First, I dont want to draw a hard line somewhere God’s word doesnt. And I’m prone to that, so I’m trying to guard against it.
Second, I can’t say I really have a comfortable understanding here. I guess I’m trying to “feel” the issue out, which probably isn’t best.
The first principle I would point to would be toward simplicity and away from ostentatious or even comfort. Toward David the Shepherd and not David the King. And I wouldnt argue with there was something wrong with David having the riches. Surely it was God who blessed him and gave it to him. At the same time, it feels like the rich kingly lifestyle was somewhat of a stumbling block to him and especially the kings who came after him, who’s hearts werent turned as fully to the Lord.
The second principle is that of outwardly glorifying God. Our lives should say that Christ is first. Paul learned the secret of being content in all things because Christ was/is first. So what we own/value/love should show that Jesus is our Lord.
The third principle would be that I have a knowledge that greed is corrupting. It is easy to fall into especially when you can point to others who are worse than you (and not you personally). So we have to guard against it.
For me, loving money and the things that money buys has never really been a stumbling block, but I’ve struggled with Christians who seem to love money, at least from the outside. I dont know if that (the appearance of loving money) counts as not being above reproach - I really dont know one way or the other if it does. And I know a lot of poorer people would wonder the same about me.
In college I had several friends who were native to and lived in Nicaragua. They had trouble making ends meet. Some of these guys would go hungry so their kids could eat. One friend of mine ate the family’s pet bird one lean year. And though I’ve never been what I would call a rich man, I’ve never gone hungry. And I see Christians driving Mercedezes and valuing 215 dollar Bibles… there’s a tension there that I dont know exactly what to do with.

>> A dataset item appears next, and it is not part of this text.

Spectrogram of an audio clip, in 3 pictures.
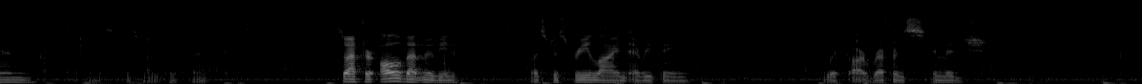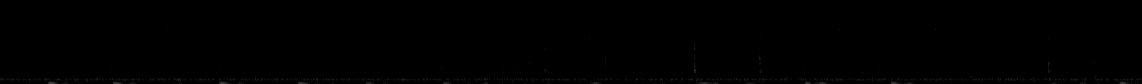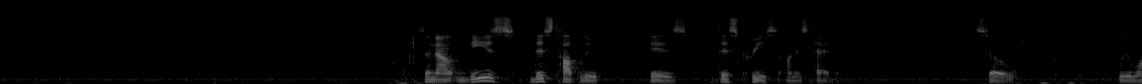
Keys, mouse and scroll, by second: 0.0-2.7 typing, 3.8-7.5 typing, 8.7-13.1 typing, 14.2-20.9 typing, 22.2 z, 22.7 Tab, 23.2 Tab, 27.4 KP_1, 27.7 z, 29.9-33.1 d, 33.3 z, 33.8 Tab, 34.1 Tab.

So I know it is up to a person’s consciene, but it can’t just be conscience alone.
As far as the Preachers Bible marketing video goes, I think the thing that gives me the sick “gut-reaction” that I have is just seeing - as @jtbayly says - people absolutely gush over these soft imported Bibles. Its just not how I think of a Shepherd - a John the Baptist or Paul or Barnabas, or someone more recent like Calvin. But I think there’s something else going on as well - at least for me - about the proper way to think of money and how to best use what resources aren’t really ours in the first place.
I’m sure I’m off somewhere. Tell me where I’m wrong. Sharpen me up. I need it. Appreciate the conversation. To @Jesse as well.